_WORK REQUEST_
Leave the pictures behind and repeat all the entries exactly.

[Dataset excerpts]
'''
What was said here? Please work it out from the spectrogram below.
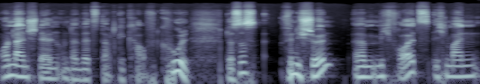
online stellen und dann wird es dort gekauft. Cool. Das ist, finde ich schön. Ähm, mich freut's. Ich meine,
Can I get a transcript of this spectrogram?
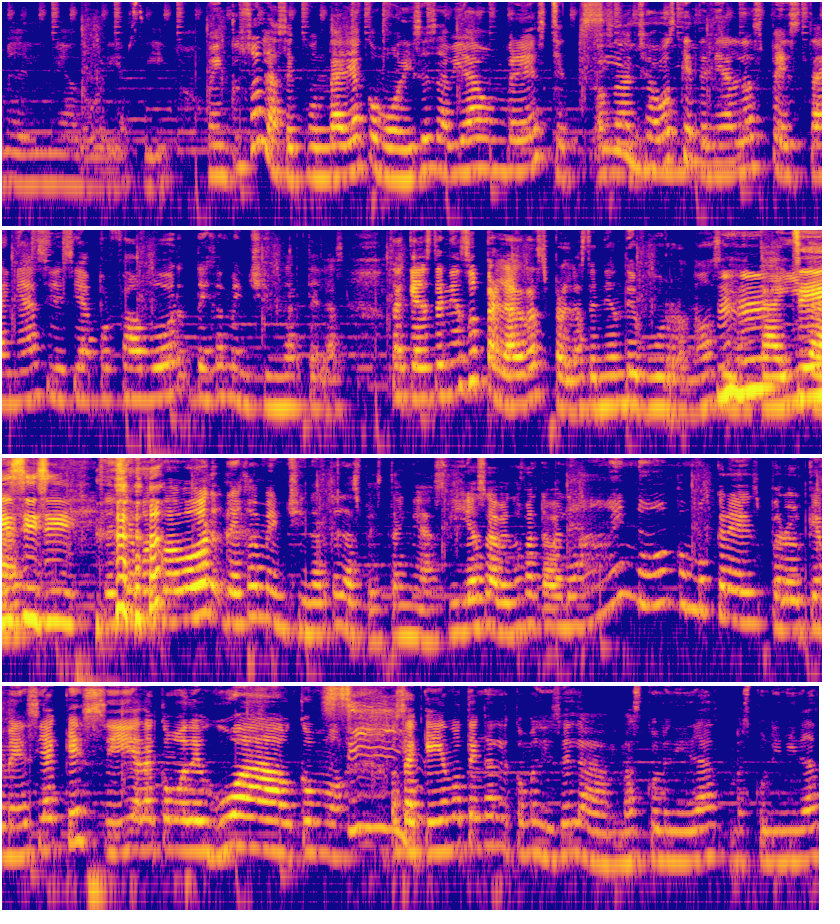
me delineador y así. O incluso en la secundaria, como dices, había hombres que, o sea, chavos que tenían las pestañas y decía, por favor, déjame enchinártelas. O sea, que las tenían súper largas, pero las tenían de burro, ¿no? O sea, caídas. Sí, sí, sí. Decía, por favor, déjame enchinarte las pestañas. Y ya sabes, no faltaba el de, ay, no, ¿cómo crees? Pero el que me decía que sí, era como de, wow, como, sí. o sea, que ella no tenga, como dice, la masculinidad, masculinidad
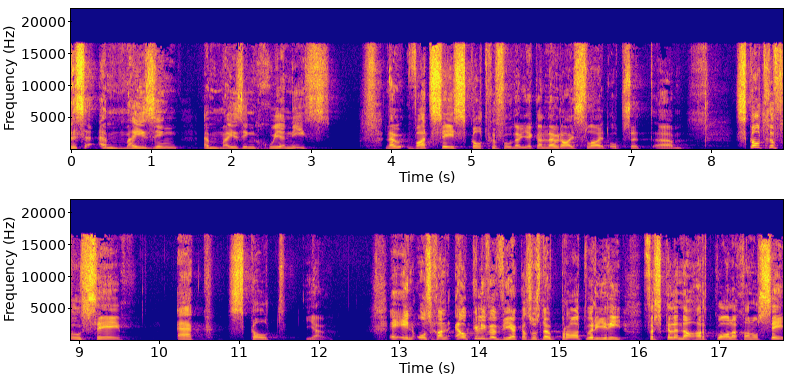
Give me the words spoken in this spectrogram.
Dis 'n amazing amazing goeie nuus. Nou wat sê skuldgevoel? Nou jy kan nou daai slide opsit. Ehm um, skuldgevoel sê ek skuld jou. En, en ons gaan elke liewe week as ons nou praat oor hierdie verskillende hartkwale gaan ons sê,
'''
_EXERCISE RESPONSE_
What was said here? Please work it out from the spectrogram below.
online stellen und dann wird es dort gekauft. Cool. Das ist, finde ich schön. Ähm, mich freut's. Ich meine,
Can I get a transcript of this spectrogram?
me delineador y así. O incluso en la secundaria, como dices, había hombres que, o sea, chavos que tenían las pestañas y decía, por favor, déjame enchinártelas. O sea, que las tenían súper largas, pero las tenían de burro, ¿no? O sea, caídas. Sí, sí, sí. Decía, por favor, déjame enchinarte las pestañas. Y ya sabes, no faltaba el de, ay, no, ¿cómo crees? Pero el que me decía que sí, era como de, wow, como, sí. o sea, que ella no tenga, como dice, la masculinidad, masculinidad
Give me the words spoken in this spectrogram.
Dis 'n amazing amazing goeie nuus. Nou wat sê skuldgevoel? Nou jy kan nou daai slide opsit. Ehm um, skuldgevoel sê ek skuld jou. En, en ons gaan elke liewe week as ons nou praat oor hierdie verskillende hartkwale gaan ons sê,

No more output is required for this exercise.